> _ABOUT THIS TASK_
Pull out every line below holding the word "clean".

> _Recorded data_
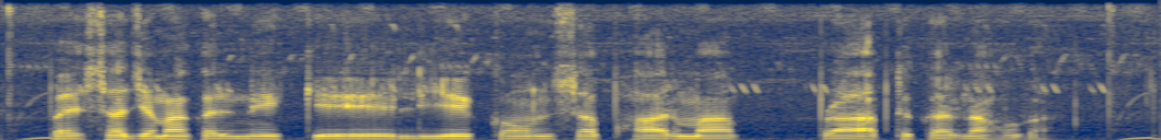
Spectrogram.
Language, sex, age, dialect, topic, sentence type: Hindi, male, 18-24, Kanauji Braj Bhasha, banking, question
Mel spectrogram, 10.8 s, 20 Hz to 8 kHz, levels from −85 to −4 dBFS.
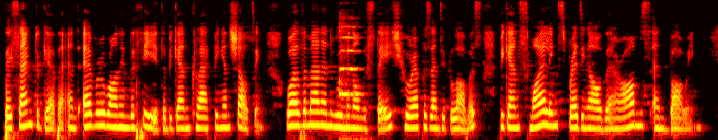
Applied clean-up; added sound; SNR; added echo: classical method WPE with log-MMSE.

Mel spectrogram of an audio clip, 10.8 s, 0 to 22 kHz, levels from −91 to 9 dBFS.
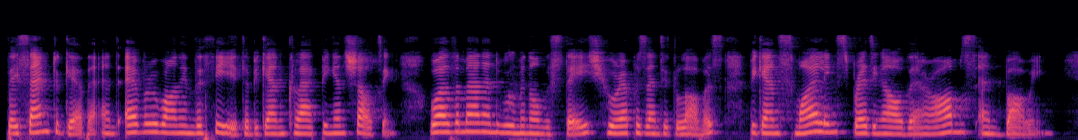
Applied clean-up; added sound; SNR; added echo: neural mask model DeepFilterNet 3.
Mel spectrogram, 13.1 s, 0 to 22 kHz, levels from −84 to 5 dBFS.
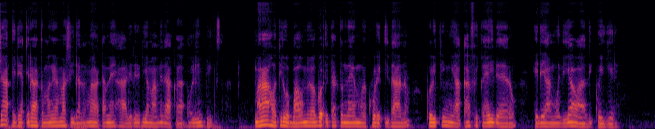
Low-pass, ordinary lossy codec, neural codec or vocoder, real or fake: none; none; codec, 44.1 kHz, 2.6 kbps, SNAC; fake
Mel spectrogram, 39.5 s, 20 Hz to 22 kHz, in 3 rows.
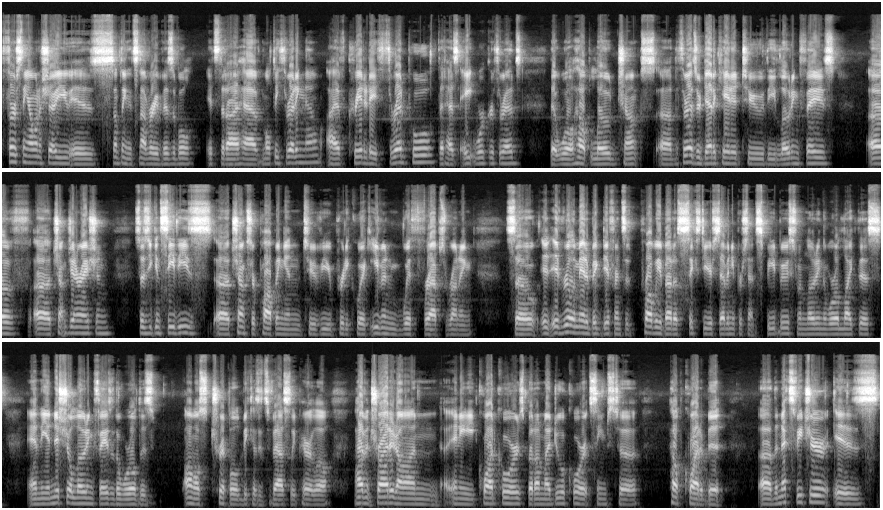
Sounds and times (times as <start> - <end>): Speech: 0.0 - 20.2, 20.8 - 37.2, 37.8 - 39.5.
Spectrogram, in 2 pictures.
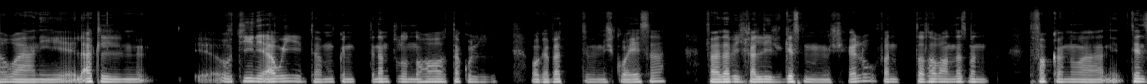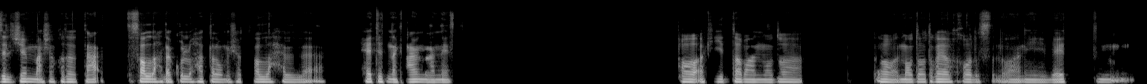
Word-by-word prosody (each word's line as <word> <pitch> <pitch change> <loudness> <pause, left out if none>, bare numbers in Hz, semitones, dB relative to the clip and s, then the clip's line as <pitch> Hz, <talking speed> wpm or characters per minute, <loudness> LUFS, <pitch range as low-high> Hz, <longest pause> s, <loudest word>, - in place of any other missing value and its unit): هو 115 0 +1
يعني 110 0 +1
الأكل 125 -3 +4
مم 115 0 -2 0.5
روتيني 130 -1 +2
أوي، 135 +1 +3
أنت 125 -1 -8
ممكن 120 0 -2
تنام 125 +1 +1
طول 125 0 -6
النهار، 120 +1 +2
تاكل 120 -1 -4 0.4
وجبات 115 +2 +1 0.2
مش 110 -1 -5
كويسة، 120 +5 0 0.4
فده 115 +1 +7
بيخلّي 120 -1 +4
الجسم 120 +2 +2 0.2
مش 110 - -7
حلو، 150 +6 +1
فأنت 120 -4 -2
طبعًا 125 -1 +2
لازمًا 125 -3 0 0.4
تفكّر 130 -2 +1
إن 115 - -2
هو 115 -1 0
يعني 110 0 -1
تنزل 130 -3 +4
Gym 120 +1 +1
عشان 120 +1 -2
خاطر 120 -1 -1
ت - - -4 0.4
تصَلّح 125 -2 +3
ده - - +2
كلّه 125 0 -2
حتى 125 0 -2
لو 115 - -1
مش 115 +2 -5
هتصَلّح 120 0 -3
ال 110 +3 -3 0.3
حتة 125 0 +1
إنّك 115 -1 +1
تتعامل 115 0 +2
مع 110 - 0
الناس. 110 0 -2 2.3
آه 120 -1 +3
أكيد 120 -2 -5
طبعًا 115 -1 +1
الموضوع 110 +1 -2 0.8
آه 115 -2 +1
الموضوع 115 +1 0
اتغَّير 120 -2 +1
خالص، 115 -2 -4
اللي - - -8
هو 110 - -3
يعني 110 -1 -2
بقيت 115 +2 -1 0.3
امم. 110 -1 -5
120 Hz, 150 wpm, -23 LUFS, 115-125 Hz, 2.3 s, فده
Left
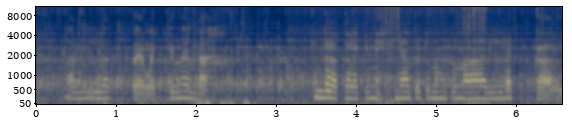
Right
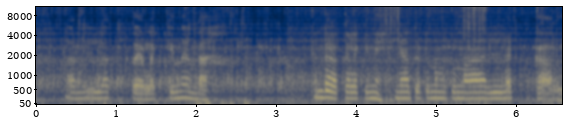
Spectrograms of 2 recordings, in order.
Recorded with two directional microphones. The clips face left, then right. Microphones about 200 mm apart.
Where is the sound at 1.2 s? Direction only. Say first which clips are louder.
Right 3 dB; 25° right (ahead or behind).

> _TASK ANSWER_
Applied clean-up; added sound; SNR; added echo: classical method WPE with log-MMSE.
Applied clean-up; added sound; SNR; added echo: neural mask model DeepFilterNet 3.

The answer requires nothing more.